This report provides the foundation for conducting water use impact assessments of the power sector while also identifying gaps in data that could guide future research. Read the full article at Environmental Research Letters.
Meldrum, J., S. Nettles-Anderson, G. Heath, and J. Macknick, 2013. Environmental Research Letters 8.
Significant differences between reported and calculated water data are evident, yet no consistent reason for the discrepancies emerges. Read the full article at Environmental Research Letters.
Averyt, K., J. Macknick, J. Rogers, N. Madden, J. Fisher, J. Meldrum, and R. Newmark, 2013. Environmental Research Letters 8.
This study explores potential changes in water use by the US electric sector over the next four decades under various low carbon energy scenarios, nationally and regionally. Read the full article at Environmental Research Letters.
Macknick, J.S. Sattler, K. Averyt, S. Clemmer, and J. Rogers, 2012. Environmental Research Letters 7.
MPB infestations have not resulted in significant increases in nitrate concentrations in Colorado streams. Read the full article at Proceedings of the National Academy of Sciences.
Rhoades, C.C., J. H. McCutchan, L.A. Cooper, D. Clow, T.M. Detmer, J.S. Briggs, J.D. Stednick, T.T. Veblen, R.M. Ertz, G.E. Likens, W.M. Lewis, Jr., 2013. Proceedings of the National Academy of Science 110(5), 1756-1760.
WWA's Lisa Dilling publishes chapter on climate adaptation success
Building on work from multiple WWA research projects, WWA's Lisa Dilling, along with Rebecca Romsdahl of the University of North Dakota, recently published a chapter entitled "Promoting Adaptation Success in Natural Resource Management Through Decision Support: Lessons from the Great Plains and Rocky Mountain Regions." Dilling and Romsdahl's chapter is in Successful Adaptation to Climate Change: Linking Science and Policy in a Rapidly Changing World, edited by Susanne Moser and Maxwell Boykoff.
WWA contributes to analysis of Southwest’s climate future
In an era of increasing climate instability, the southwestern United States faces strained water resources, greater prevalence of tree-killing pests, and potentially significant alterations of agricultural infrastructure. These threats and challenges as well as others are detailed in the new book, “Assessment of Climate Change in the Southwest United States.” Read more ...
WWA 2012 Annual Report available
Each spring, WWA reports to NOAA on the program's accomplishments over the previous calendar year. Download the WWA 2012 Annual Report.
Layers of dust on Colorado mountains to impact snowmelt and runoff
WWA's Jeffrey Deems was quoted in a Denver Post article on southwestern dust found in snow across Colorado mountains. Excerpt from the article:

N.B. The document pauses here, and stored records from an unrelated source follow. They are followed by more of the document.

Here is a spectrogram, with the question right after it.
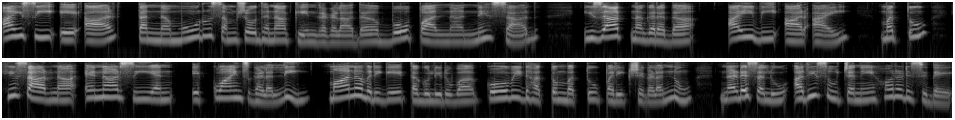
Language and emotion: Kannada, neutral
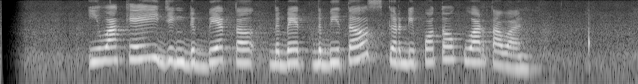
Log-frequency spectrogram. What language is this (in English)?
Sundanese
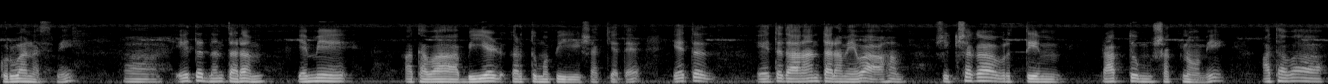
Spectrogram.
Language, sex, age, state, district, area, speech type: Sanskrit, male, 18-30, Karnataka, Shimoga, rural, spontaneous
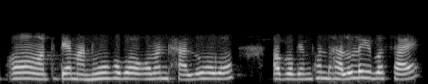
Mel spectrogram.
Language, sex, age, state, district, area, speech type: Assamese, female, 18-30, Assam, Sivasagar, rural, conversation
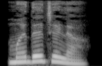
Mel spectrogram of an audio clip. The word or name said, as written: ಮದಜಲ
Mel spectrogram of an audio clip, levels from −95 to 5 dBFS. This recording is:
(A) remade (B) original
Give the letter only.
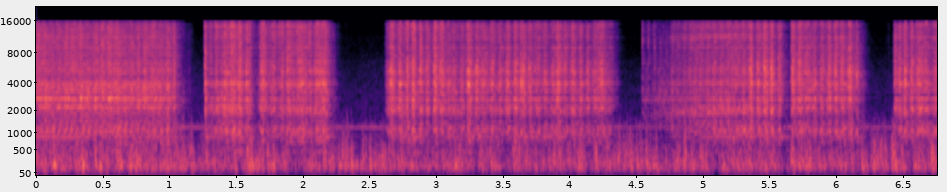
B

Dust blown in from the Southwest settled on snow over many of Colorado's mountains during this week's storm and will eventually affect how fast the snowpack melts and possibly how much water the state can hold onto. Researchers say the dust kicked up from Arizona, New Mexico and Utah by southwesterly winds fell in Steamboat Springs, Summit County, Vail, Aspen and the San Juan mountains. Dust was also scattered in the snow that fell along the Front Range, but it's likely that dust could have been carried by southeasterly winds from other areas too, including parched southeastern Colorado, the San Luis Valley and the Arkansas River Basin. Read more.

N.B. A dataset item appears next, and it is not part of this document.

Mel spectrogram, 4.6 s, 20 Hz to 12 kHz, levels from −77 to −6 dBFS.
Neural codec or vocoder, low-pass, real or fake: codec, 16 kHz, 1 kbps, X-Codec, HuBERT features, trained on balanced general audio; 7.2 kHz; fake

How much water will our future electricity generation portfolio require?
A new paper by WWA's Kristen Averyt, along with collaborators at the National Renewable Energy Laboratory and the Union of Concerned Scientists, explores how freshwater withdrawals by electric power plants could change under a number of future electricity generation scenarios. Their analysis includes aggregation of results by second-order hydrologic units in order to accommodate how basin-level differences in water availability affect generation. Their paper is available freely here and is part of a broader "Focus on Electricity, Water, and Climate Connections" published in the journal Environmental Research Letters.
Understanding and harmonizing estimates of life-cycle water use for electricity generation
In order to better compare water used in the entire life cycles (manufacturing through operation) of electric generation options, WWA's James Meldrum, along with collaborators at the National Renewable Energy Laboratory, developed a three-step methodology to assess existing data. Their findings indicate that thermoelectric generation facilities appear to use the most water, while photovoltaic and wind resources use the least. An article on their findings is available here and is part of a broader "Focus on Electricity, Water, and Climate Connections" published in the journal Environmental Research Letters.